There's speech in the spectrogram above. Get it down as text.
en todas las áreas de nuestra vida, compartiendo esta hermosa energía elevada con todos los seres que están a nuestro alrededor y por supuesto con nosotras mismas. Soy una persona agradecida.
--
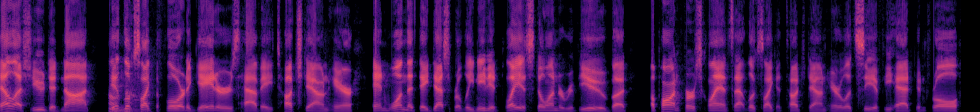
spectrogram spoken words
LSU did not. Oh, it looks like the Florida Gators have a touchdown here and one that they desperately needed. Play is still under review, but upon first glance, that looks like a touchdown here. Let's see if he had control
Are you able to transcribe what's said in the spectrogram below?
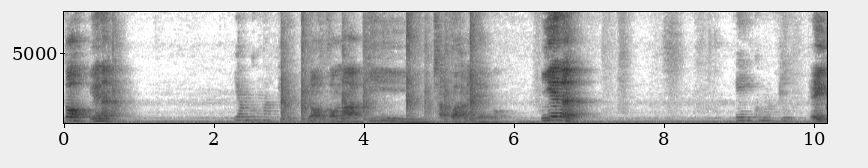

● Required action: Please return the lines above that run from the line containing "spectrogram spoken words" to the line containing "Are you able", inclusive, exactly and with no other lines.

● Response:
spectrogram spoken words
LSU did not. Oh, it looks like the Florida Gators have a touchdown here and one that they desperately needed. Play is still under review, but upon first glance, that looks like a touchdown here. Let's see if he had control
Are you able to transcribe what's said in the spectrogram below?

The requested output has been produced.